“I feel like rather than trying to hit a certain genre of style, I just make the music that comes naturally to me and then find a way to describe it to people. The piano lends itself to a certain kind of communication, and I really enjoy pushing myself in new ways with each record. I find that piano/pop style comes pretty naturally to me.”
His world has become a place where he is intrinsically linked to the rhythms of life, a moment of levity can inspire him to put pen to paper just as readily as subjects of a more serious nature.
“Inspiration comes from both good times and bad times,” Putnam said of his creative process. “Most people say I am a pretty philosophical songwriter (no pun intended). As far as what kind of circumstances inspire me, I guess I try to take it from both, I write about where I am at, whatever that may be. I’m neither happy nor sad; I’m just honest in the moment.”
For Putnam, there is no dancing around the subject of who he is as a gay man, especially when a message through music can be conveyed by baring his soul on paper and edifying the universal truths that people are more similar than different by laying down a track.
“I guess I just talk about my life, period,” he said. “I think that the way I chose to involve my sexuality in my music is simply that I am a gay man; I write about my life and I hold myself to a very, very high standard of honesty in my music and also in my day-to-day.

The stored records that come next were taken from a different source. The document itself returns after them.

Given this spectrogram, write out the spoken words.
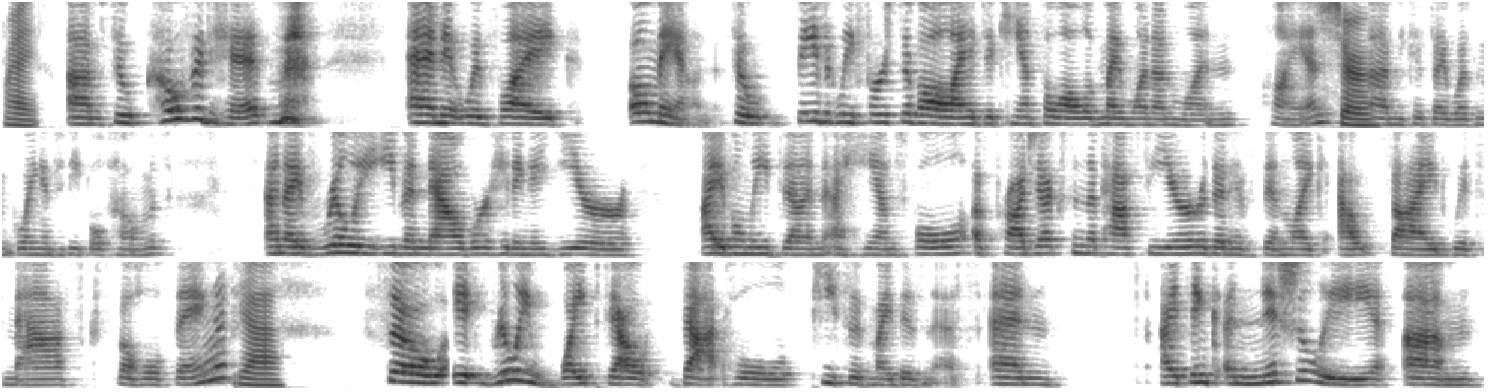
Right. um, so COVID hits, and it was like, oh man. So basically, first of all, I had to cancel all of my one-on-one clients, Sure. um, because I wasn't going into people's homes. And I've really even now we're hitting a year. I've only done a handful of projects in the past year that have been like outside with masks, the whole thing. Yeah. So it really wiped out that whole piece of my business. And I think initially, um,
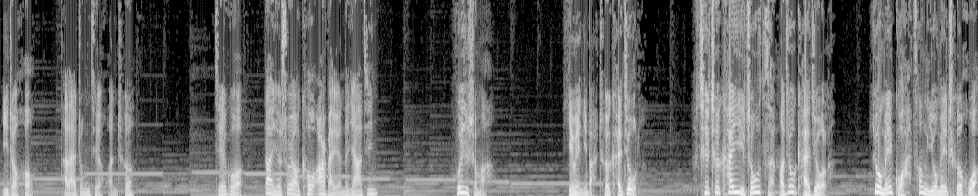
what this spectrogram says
一周后，他来中介还车，结果大爷说要扣二百元的押金。为什么？因为你把车开旧了。这车开一周怎么就开旧了？又没剐蹭，又没车祸。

So it’s only natural that when I talk about love in a song, it’s going to be about the love of a man; when I talk about anything in my day-to-day life that would relate to sexuality, that’s going to come from a gay perspective.”

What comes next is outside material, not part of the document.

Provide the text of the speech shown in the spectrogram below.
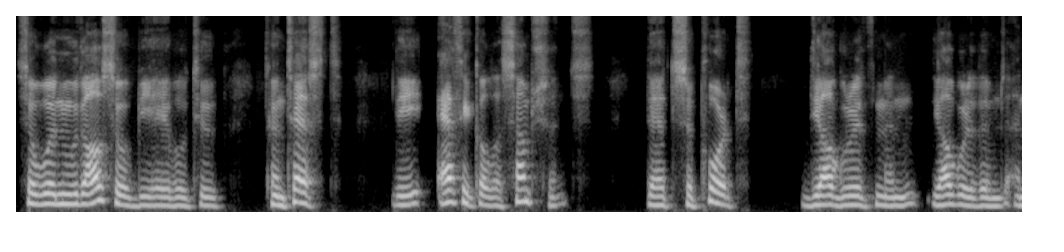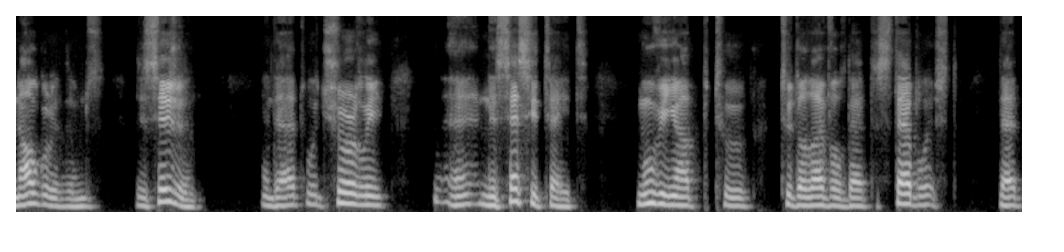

There was a time when Putnam had to make the decision to fling the closet door open permanently, regardless of what the consequences might hold for his career.

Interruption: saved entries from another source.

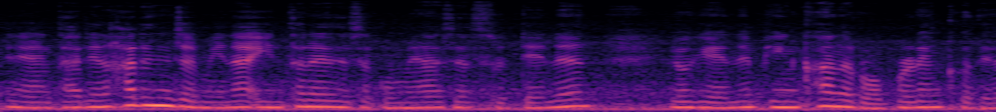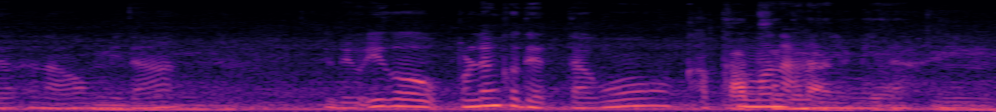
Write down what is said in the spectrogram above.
그냥 다른 할인점이나 인터넷에서 구매하셨을 때는 여기에는 빈칸으로 블랭크 되어서 나옵니다. 음, 그리고 이거 블랭크 됐다고 가품은, 아닙니다. 아니고요. 음,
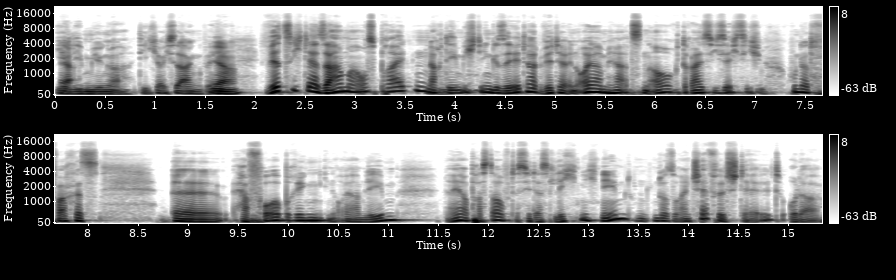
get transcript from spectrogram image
ihr Ja. lieben Jünger, die ich euch sagen will. Ja. Wird sich der Same ausbreiten, nachdem ich den gesät hat, wird er in eurem Herzen auch 30, 60, 100-faches äh, hervorbringen in eurem Leben? Naja, passt auf, dass ihr das Licht nicht nehmt und unter so einen Scheffel stellt oder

“I did make a conscious choice, because I wasn’t out when I started my career, but I wasn’t really out to myself then, either,” he related. “So there’s a long period of time, there’s about three or four years in between my third and this newest album; and in that period of time I came out to myself, came out to the world at large, and made a conscious choice that I was going to be out and openly gay as a musician. Because there were things that I wanted to say, also I’ve never been much for being haunted by ‘when are they going to find out and what’s going to happen?’ Also, if I’m going to be myself in my music, it was kind of a no-brainer to me that I was going to be out.”
And the level of intimacy that he establishes during his live shows is the real icing on the cake, as far as Putnam is concerned; it really delivers home his philosophy that all he needs to entertain with are “a man, a piano, and a song,” and he is grateful for the chance to connect with an audience with his creed of honesty firmly in place.
“I figure if someone is kind enough to give you their attention and listen to my music, I owe it to them to be honest with them and to come from an honest place,” he explained. “What I find most comfortable and most desirable, for me as a performer, is to get up there and be as honest and present as I can; me being on stage is just as much of a natural extension of my day-to-day as it can be. That way when I am up there and playing these songs, and I’m doing this night after night, I can feel a piece of myself and I can feel I’m giving them something worth listening to. I just want to give them something that makes a difference to them; I want them to feel like they are walking away with something more than they came in with. People are why I do this and music has simply been my most effective way of connecting with people.”
To keep abreast of Phil Putnam online, visit www.philputnam.com
This interview was first published in May of 2007.